Ethiopia is the largest recipient of U.S. food aid in the world. The revelations about the scale and ubiquity of the looting mean awkward questions will be asked about why the lists of beneficiaries, made by local governments, were not checked more carefully. Questions are also likely to arise about when U.N. partners detected the theft and what kind of third-party monitoring was in place to prevent such plunder.
USAID announced just over a month ago that it was suspending all aid to the northern region of Tigray, where a civil war killed hundreds of thousands of people. The May 3 statement from USAID chief Samantha Power said, “Food aid, intended for the people of Tigray suffering under famine-like conditions, was being diverted and sold on the local market.” But it did not apportion blame.
A day after USAID’s Tigray announcement, the World Food Program, whose former executive director David Beasley bonded with Ethiopian Prime Minister Abiy Ahmed over their shared evangelism, said it had also suspended aid in Tigray last month over diversion concerns. WFP plans to carry out real-time needs assessments, strengthen its checks on beneficiary lists, reinforce centralized oversight and improve the tracking of commodities, spokeswoman Annabel Symington said.
The country director for WFP in Ethiopia, who had been in the post only a year, is on leave, she said. A colleague said he has stepped down. Symington did not respond to questions about whether the director would return to the role, and it was unclear if it was related to the investigation. She also did not respond to requests for comment about countrywide diversion.
One diplomat, who had knowledge of an investigation into the diversion, said that USAID found evidence that food aid was being used to feed both the military and former rebel fighters in Tigray. More than 90 percent of Tigrayans need food aid. The interim president of Tigray, Getachew Reda, did not respond to requests for comment.
Flour made from donated wheat was being exported to Kenya and Somalia even as Ethiopians starved, the diplomat said, adding that WFP was “negligent or complicit.”
In the Somali region, which has been grappling with the worst drought in generations, mill managers told the investigation team that they routinely bought bags of wheat in bulk that were branded with USAID and WFP logos, the diplomat said.
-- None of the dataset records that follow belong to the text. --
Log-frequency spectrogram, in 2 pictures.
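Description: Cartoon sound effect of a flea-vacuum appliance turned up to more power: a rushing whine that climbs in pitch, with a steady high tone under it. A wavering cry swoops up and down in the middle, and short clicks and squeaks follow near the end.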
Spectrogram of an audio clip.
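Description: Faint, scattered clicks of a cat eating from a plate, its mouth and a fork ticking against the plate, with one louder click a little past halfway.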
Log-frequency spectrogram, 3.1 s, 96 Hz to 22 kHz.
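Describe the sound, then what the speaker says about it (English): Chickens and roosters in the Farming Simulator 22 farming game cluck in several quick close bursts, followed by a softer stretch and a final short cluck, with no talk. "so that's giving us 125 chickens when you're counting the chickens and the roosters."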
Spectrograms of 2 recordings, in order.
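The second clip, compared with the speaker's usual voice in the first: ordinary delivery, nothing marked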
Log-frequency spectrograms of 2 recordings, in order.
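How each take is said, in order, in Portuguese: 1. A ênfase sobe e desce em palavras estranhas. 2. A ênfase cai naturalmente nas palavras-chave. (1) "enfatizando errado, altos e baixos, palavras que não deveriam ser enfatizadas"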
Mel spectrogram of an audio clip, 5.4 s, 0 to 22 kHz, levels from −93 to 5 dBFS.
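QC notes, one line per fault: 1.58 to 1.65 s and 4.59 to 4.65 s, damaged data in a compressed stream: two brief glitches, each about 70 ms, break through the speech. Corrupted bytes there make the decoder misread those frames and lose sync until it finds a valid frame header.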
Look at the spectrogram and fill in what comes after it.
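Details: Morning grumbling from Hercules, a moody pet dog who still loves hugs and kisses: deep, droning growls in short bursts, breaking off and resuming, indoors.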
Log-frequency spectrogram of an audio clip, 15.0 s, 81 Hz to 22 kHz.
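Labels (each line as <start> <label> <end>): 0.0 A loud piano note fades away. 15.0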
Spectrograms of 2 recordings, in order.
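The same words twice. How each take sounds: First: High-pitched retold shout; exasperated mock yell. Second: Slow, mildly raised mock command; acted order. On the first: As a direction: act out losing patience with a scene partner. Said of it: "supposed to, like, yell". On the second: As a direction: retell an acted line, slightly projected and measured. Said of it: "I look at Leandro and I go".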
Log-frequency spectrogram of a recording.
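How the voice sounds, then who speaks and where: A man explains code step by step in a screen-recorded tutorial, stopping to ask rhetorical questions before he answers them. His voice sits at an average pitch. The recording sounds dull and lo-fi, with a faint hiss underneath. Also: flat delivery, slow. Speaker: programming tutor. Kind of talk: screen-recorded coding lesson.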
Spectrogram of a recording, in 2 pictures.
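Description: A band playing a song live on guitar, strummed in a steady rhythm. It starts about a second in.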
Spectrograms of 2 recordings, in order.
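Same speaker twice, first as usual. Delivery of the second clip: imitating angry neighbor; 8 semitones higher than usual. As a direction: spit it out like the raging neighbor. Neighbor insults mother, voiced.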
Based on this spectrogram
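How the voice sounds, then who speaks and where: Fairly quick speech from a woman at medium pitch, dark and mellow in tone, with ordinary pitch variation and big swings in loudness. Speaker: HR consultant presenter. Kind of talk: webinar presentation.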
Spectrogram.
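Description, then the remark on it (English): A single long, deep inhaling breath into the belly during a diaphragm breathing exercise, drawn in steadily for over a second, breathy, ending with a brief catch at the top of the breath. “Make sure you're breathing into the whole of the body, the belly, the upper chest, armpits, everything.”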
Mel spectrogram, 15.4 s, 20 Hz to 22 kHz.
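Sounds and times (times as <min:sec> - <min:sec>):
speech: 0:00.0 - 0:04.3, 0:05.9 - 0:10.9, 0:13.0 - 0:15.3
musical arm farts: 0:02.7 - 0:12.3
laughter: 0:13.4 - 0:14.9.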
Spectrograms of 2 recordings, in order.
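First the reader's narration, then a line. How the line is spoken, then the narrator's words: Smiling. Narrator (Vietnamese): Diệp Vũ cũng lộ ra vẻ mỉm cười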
The bags were unopened, indicating it was not middlemen buying from families who had sold part of their rations, said the diplomat. The border town of Dolo Ado in Ethiopia has two functioning flour mills even though the nearest wheat production is more than 300 miles away, he noted.
A witness who visited one of the mills in Dolo Ado this week sent The Post photos of 50-kilo bags labeled USAID and WFP stacked outside it.
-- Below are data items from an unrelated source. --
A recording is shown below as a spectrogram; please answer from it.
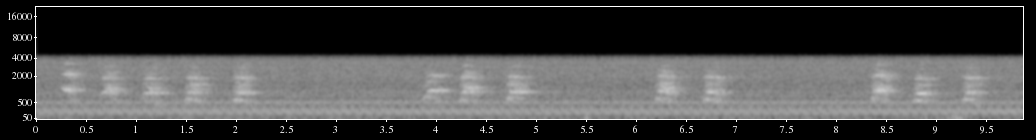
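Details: Puppies aged three weeks at play together for the first time: clusters of two to four sharp, high yelps with bright overtones, separated by short pauses, against a constant low hum.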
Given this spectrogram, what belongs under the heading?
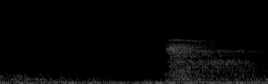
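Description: A deep breath during a kids' yoga class in child's pose, a soft airy exhale followed by a brighter inhale, faint and close with no talk.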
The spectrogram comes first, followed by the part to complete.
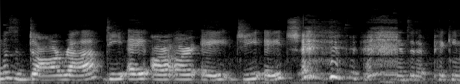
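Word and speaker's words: Darragh: Google to make sure I knew how to pronounce it but that's how I learned his name was Dara d-a-r-r-a-g-h she ended up picking me up the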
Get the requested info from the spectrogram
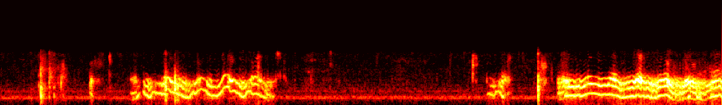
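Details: Female kitten, nine weeks old, eating and uttering two drawn-out wavering yowls, each a couple of seconds long, with a brief grunt and sharp chewing clicks between them.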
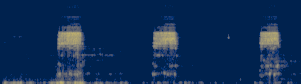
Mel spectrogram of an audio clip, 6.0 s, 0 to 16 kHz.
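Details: At 9:14 PM on April 9, 2012, a male owl passes a rabbit to his mate at the nest; low rustling and bumping, then three hoarse, hissy bursts spaced about two seconds apart.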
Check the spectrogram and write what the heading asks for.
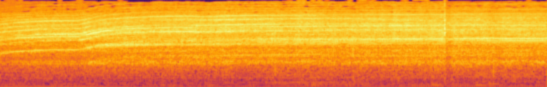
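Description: Handheld electric drill spinning up to speed in the first second, then running at a steady high whine as it drills a pilot hole through a license plate into a UTV's rear body panel.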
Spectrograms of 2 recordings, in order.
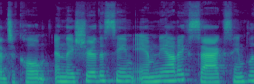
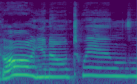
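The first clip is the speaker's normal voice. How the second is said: much higher, teasing lilt; hammed-up cheerful announcement; upbeat doctor; 13 semitones higher, slower than usual. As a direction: mimic the doctor breezily, voice pitched up. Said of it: "he's like".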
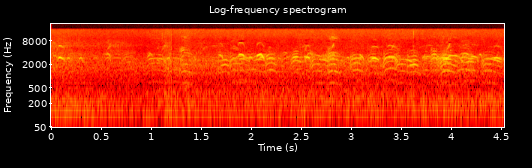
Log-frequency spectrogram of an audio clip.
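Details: A busy White-headed stilt flock on mudflats at Scarborough, Queensland, in July, giving a dense chorus of rapid, overlapping, arched yelping notes, with low background rumble.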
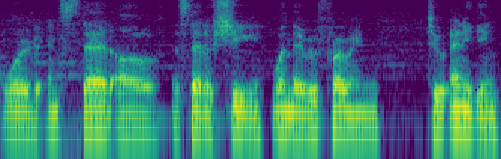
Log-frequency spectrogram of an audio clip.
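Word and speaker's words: 四: on this so and in japanese number four is pronounced she as in and for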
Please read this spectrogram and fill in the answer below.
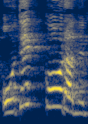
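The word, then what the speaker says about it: おでこ: 그 다음에 액이라고 발음을 할 때는 깍구하고 발음을 하시면 됩니다. 그리고 우리가 이마를 나타낼 때는 히타이라는 표현도 쓰지만 그거보다 또 오데꼬라는 표현을 많이 씁니다.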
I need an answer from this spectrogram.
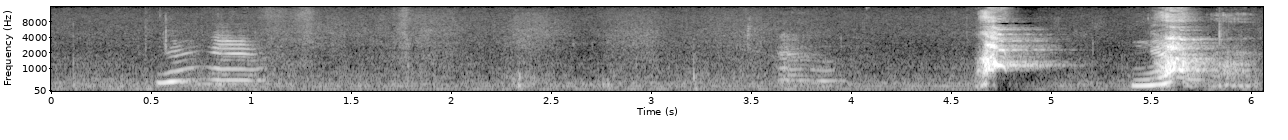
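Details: A Maltese puppy playing in Plainfield/Naperville, Illinois, in April 2014, gives two rising, tonal yips followed by two sharp, noisy barks near the end, while a woman scolds it with repeated "no" in between.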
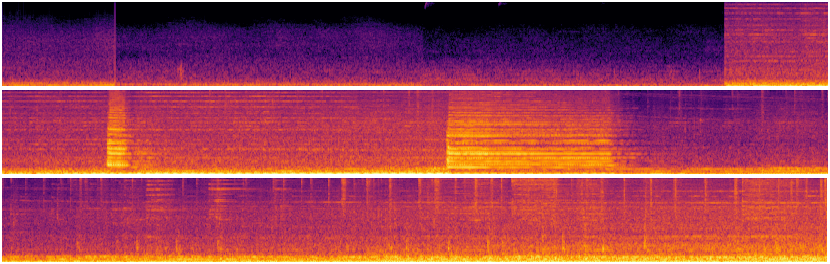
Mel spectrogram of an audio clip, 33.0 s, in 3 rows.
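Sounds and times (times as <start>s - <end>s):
diesel locomotives rumbling: 0.0s - 33.0s
locomotive horn blasts: 12.3s - 13.4s, 16.9s - 19.8s
wheels clattering over rail joints: 19.7s - 33.0s.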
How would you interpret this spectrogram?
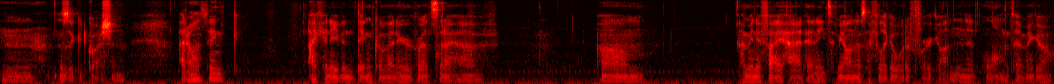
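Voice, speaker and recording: Gravelly deep-voiced man, half-whispering. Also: steady tone, a little hiss or hum. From Texas, US. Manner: soft, hesitant, many pauses and ums. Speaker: voice actor, channel host. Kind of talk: soft semi-whispered Q&A.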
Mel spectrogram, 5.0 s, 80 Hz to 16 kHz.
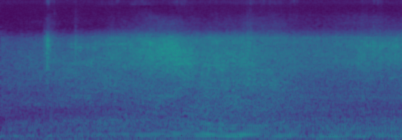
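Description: Ford Everest 2.5-litre diesel engine idling steadily, growing louder over the first few seconds.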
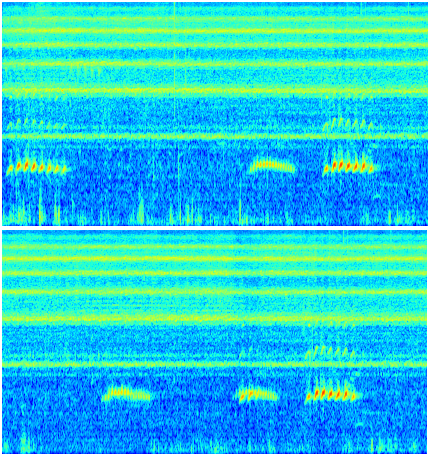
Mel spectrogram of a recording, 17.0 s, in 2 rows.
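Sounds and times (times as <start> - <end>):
bird calling: 0.0 - 1.4, 4.9 - 7.6, 10.5 - 11.6, 13.2 - 15.7
steady high drone: 0.0 - 17.0.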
The USAID investigation team witnessed the direct involvement of the Ethiopian National Defense Force in the diversion in the city of Harar, the diplomat said.
Ethiopia has a long had a rocky relationship with the United Nations. The top U.N. aid official accused the government of using starvation as a weapon and blockading food convoys from reaching Tigray during the height of the civil war there, a charge the government denied.
Rachel Chason in Dakar, Senegal, contributed to this report.